Editor's note: I was too busy hunkering down and writing about plague and insurrection to conjure up anything new and semiamusing this week. Here’s an updated one from back in the late ’90s, lightly edited to make sense now. Stay safe and do good deeds, my friends.
When my daughter turned 3 years old, making the progression from wrinkled newborn to unpredictable preschooler, I automatically qualified as a child-raising expert, despite taking her to numerous monster truck rallies and feeding her a steady diet of bacon along with whatever sugar-soaked cereal TV recommended.
Many people came to me after that toddler milestone with child-related questions, such as "What time does the monster truck rally at the county fair start?" or "How do you get bacon grease out of a child’s ear canal?"
In a Q&A format, I will offer some common-sense advice on raising a child, which I hope will lead to a nationally syndicated advice column, a series of best-selling books and a wildly popular call-in radio show (or 20 years after this was originally written, a podcast) dispensing such folk wisdom as "Spare the rod and spoil the milk" or however that goes.
Q: Me and my husband, Junior, took our boy, Junior Jr., to the monster truck rally at the county fair last Saturday night, and when Truckasaurus the Fire-Breathing Diesel MonsterMobile came out and incinerated two Nissans and a Subaru, Junior Jr. looked up at me with sno-cone juice all over his little chin, his bottom lip a-quivering either from fear or cherry-flavored ice, and said, "Momma, do you reckon Truckasaurus will burn up Daddy's truck?" Not knowing exactly what to say, I decided the best response was, "Shut up and eat your sno-cone." Now, he pitches a fit every time he has to ride in the truck. What can we do?
A: The childhood fear of Truckasaurus is a common one, much like being afraid of the dark or fearful that the washing machine will suck you into an alternative universe where the radio plays nothing but bro country. The best course of action is to help Junior Jr. overcome his fears through positive reinforcement, such as, "Get in the truck, and we'll ride down to the store for some bacon" or "Get in the truck, and I won't tell your daddy you burned down the outbuilding."
Q: A little girl named Rainbow, who lives down the road, told Junior Jr. that she was a vegetarian and that eating animals was wrong. Yesterday, I had to tell Junior Jr. that bacon grew on trees before he would eat breakfast. I am afraid Junior Jr. will not get the nutrition he needs to properly develop his mind and body without eight to 10 bacon, egg and cheese biscuits per week.
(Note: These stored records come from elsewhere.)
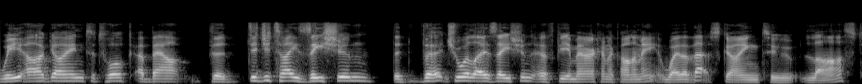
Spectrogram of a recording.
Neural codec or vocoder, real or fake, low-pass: codec, 24 kHz, 0.9 kbps, WavTokenizer, small release; fake; 7.2 kHz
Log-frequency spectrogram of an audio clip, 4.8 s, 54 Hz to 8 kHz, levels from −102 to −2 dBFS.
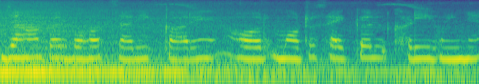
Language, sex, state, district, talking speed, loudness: Hindi, female, Madhya Pradesh, Umaria, 125 wpm, -16 LUFS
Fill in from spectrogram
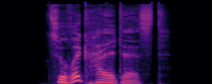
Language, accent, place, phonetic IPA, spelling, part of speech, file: German, Germany, Berlin, [t͡suˈʁʏkˌhaltəst], zurückhaltest, verb, De-zurückhaltest.ogg
- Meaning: second-person singular dependent subjunctive I of zurückhalten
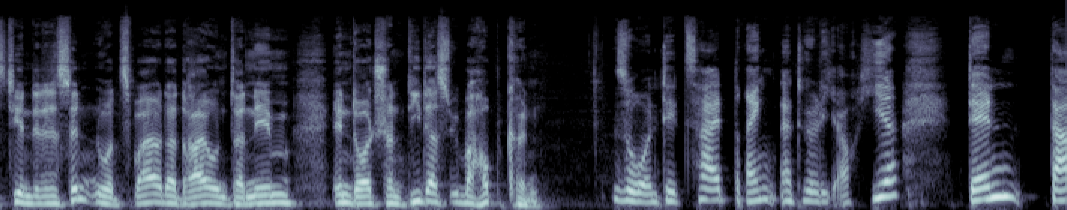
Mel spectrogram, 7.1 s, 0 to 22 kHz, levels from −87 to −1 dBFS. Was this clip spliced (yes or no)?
no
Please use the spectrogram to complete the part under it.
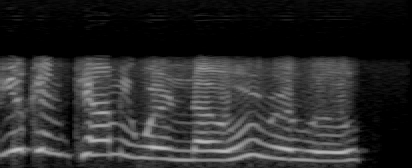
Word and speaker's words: Nauru: N-A-U-R-U, Nauru, Palau, Marshall Islands, Guatemala, and Honduras.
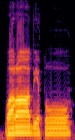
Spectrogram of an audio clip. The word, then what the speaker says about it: ورابطوا: Okay, so you don't read this alif, you don't consider it as though it's not there.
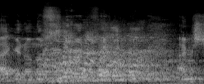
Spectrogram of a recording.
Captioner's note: laughter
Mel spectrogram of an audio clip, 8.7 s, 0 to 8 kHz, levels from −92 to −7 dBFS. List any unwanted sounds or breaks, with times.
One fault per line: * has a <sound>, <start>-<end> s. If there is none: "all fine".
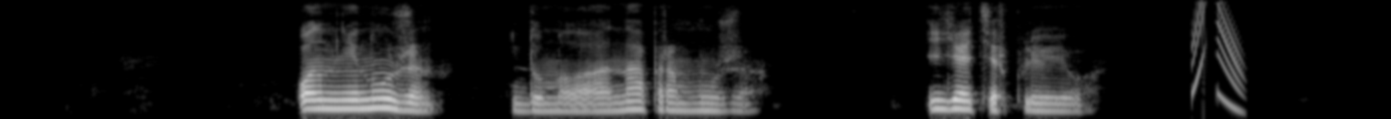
* has a chirp, 7.4-7.8 s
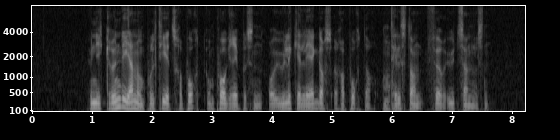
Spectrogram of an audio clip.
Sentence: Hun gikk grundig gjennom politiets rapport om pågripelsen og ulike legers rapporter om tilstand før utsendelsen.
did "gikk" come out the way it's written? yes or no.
yes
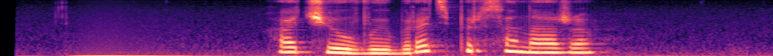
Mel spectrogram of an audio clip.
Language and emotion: Russian, positive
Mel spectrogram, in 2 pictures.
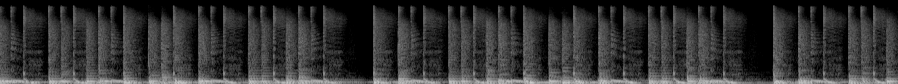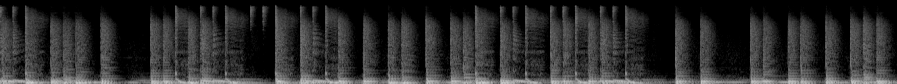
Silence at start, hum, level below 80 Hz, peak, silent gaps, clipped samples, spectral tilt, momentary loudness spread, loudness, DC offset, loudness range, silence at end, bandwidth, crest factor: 0 s; none; -28 dBFS; -6 dBFS; none; under 0.1%; -5 dB/octave; 5 LU; -25 LUFS; under 0.1%; 1 LU; 0 s; 17 kHz; 16 dB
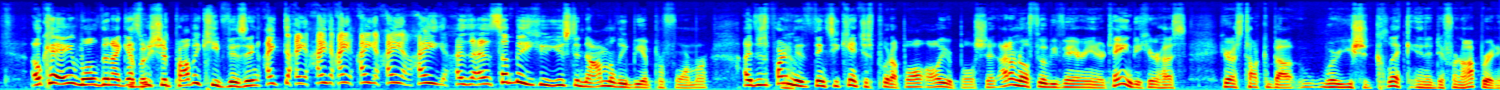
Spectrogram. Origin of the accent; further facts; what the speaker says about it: Ohio, United States; Oh, Wolf. Sorry, I'm from Ohio.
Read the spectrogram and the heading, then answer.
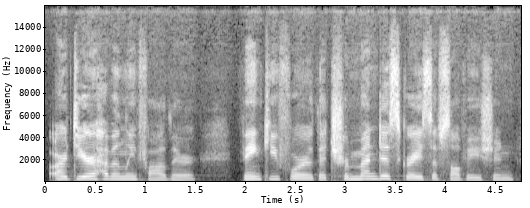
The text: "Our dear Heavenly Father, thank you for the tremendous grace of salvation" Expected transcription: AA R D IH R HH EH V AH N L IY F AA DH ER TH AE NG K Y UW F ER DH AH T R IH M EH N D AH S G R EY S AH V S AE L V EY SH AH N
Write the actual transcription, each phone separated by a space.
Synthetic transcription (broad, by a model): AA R D IH R HH EH V AH N L IY F AA DH ER TH AE NG K Y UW F ER DH AH T R IH M EH N D AH S G R EY S AH V S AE L V EY SH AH N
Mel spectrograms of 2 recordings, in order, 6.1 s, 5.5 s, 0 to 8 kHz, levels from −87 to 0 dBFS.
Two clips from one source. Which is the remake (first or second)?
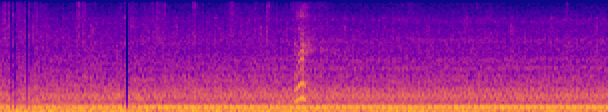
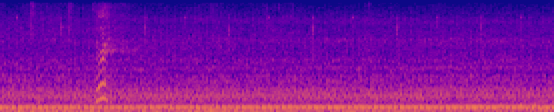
second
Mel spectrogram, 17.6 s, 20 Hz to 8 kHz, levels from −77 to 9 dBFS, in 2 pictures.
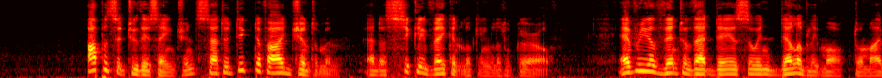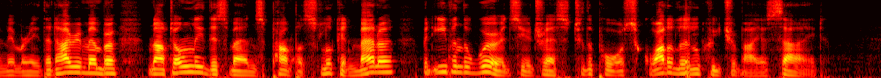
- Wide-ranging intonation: Yes, wide, 7.4 semitones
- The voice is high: No, low, 135 Hz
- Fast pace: No, average, 180 wpm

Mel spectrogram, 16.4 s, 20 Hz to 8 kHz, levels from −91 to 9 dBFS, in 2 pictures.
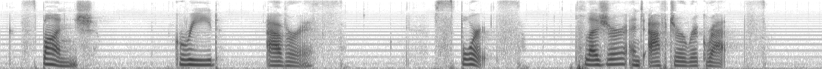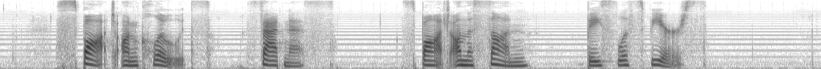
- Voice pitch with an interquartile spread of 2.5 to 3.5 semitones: Yes, average, 3.0 semitones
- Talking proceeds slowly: Yes, slow, 60 wpm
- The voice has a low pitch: No, high, 195 Hz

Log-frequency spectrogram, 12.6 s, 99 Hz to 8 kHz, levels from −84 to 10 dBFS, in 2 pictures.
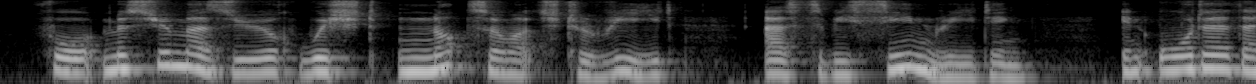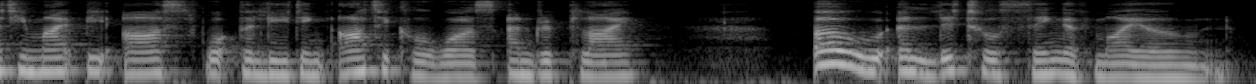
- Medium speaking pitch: Yes, medium, 180 Hz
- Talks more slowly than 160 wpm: No, average, 170 wpm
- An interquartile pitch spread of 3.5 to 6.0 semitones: Yes, average, 3.8 semitones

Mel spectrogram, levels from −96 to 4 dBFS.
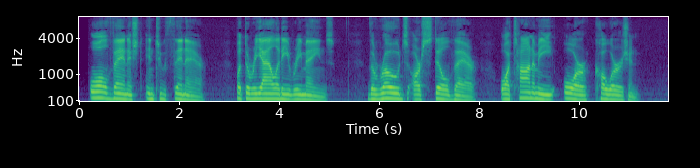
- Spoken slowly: Yes, slow, 85 wpm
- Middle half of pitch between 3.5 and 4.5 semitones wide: No, average, 2.9 semitones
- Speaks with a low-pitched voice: Yes, low, 130 Hz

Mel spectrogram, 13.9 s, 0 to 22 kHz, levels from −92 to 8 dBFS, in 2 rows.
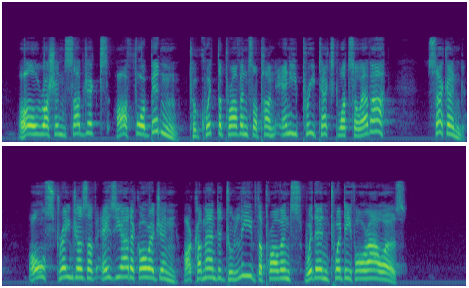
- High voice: Yes, high, 240 Hz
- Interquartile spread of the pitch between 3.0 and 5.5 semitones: No, narrow, 2.5 semitones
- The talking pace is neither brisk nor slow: No, slow, 125 wpm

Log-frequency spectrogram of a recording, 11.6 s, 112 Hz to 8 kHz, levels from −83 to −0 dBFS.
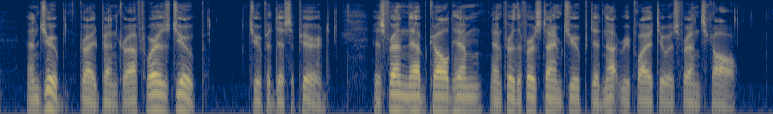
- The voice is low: Yes, very low, 95 Hz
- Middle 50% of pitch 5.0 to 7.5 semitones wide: No, average, 3.4 semitones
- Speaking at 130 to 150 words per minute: Yes, average, 145 wpm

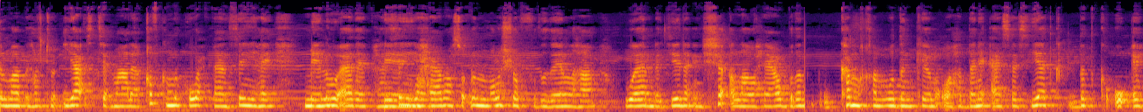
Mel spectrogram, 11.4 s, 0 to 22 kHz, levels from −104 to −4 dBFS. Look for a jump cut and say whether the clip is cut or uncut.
cut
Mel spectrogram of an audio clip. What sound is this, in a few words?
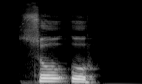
"tsuꞌu", xavante; pronuncia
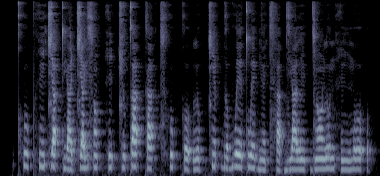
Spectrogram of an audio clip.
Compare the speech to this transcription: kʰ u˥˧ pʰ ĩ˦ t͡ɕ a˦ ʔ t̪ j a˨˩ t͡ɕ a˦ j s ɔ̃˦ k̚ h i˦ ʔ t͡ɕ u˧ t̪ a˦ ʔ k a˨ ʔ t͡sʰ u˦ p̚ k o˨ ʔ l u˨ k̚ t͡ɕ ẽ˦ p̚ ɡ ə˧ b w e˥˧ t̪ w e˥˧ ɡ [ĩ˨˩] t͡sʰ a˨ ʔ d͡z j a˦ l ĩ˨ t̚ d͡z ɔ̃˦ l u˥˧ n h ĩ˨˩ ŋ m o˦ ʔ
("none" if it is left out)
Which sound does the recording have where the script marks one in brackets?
ẽ˨˩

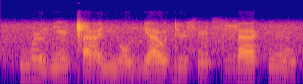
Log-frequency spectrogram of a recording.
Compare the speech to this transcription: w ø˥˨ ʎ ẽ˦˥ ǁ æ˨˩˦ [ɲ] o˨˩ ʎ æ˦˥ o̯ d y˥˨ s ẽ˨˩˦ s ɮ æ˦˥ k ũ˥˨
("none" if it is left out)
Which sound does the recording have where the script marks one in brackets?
ɲ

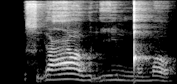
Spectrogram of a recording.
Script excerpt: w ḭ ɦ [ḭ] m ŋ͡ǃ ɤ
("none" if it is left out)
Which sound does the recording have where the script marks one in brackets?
i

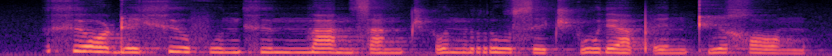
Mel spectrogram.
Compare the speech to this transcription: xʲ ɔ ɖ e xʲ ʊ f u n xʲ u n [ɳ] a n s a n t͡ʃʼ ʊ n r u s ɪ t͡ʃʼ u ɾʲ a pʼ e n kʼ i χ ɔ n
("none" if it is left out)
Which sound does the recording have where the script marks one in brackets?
n̪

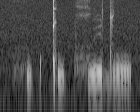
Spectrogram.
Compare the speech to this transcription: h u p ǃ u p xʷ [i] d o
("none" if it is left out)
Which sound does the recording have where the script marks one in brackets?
e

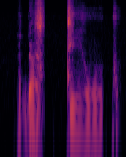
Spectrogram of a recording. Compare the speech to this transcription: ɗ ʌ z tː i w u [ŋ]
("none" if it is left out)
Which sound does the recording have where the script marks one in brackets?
k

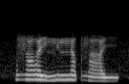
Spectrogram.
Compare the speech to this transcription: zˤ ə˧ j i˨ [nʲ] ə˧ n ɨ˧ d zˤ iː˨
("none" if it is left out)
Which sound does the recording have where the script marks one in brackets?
nʲ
What should I do?
A: Explain to Junior Jr. that we, as humans, are near the top of the food chain, right below Truckasaurus. That means we get to eat anything we like, as long as it tastes like bacon or we have a discount coupon.
Q: I think Junior Jr. is gifted. He can already count to 12 just by using his fingers. How can I help him develop his intellectual abilities?
A: I would suggest reading to him. Some of my favorites are Beetle Bailey in the newspaper, the best-selling biography “Truckasaurus — My Journey from Despair to King of the County Fairs” and the label on the bacon package. Also, try flash cards and repetitive math drills. If he shows no interest, tell him Truckasaurus eats dumb kids and vegetarians. It worked for Albert Einstein's parents, according to Truckasuarus’ book.
Scott Hollifield is editor of The McDowell News in Marion and a humor columnist. Email him at email@example.com.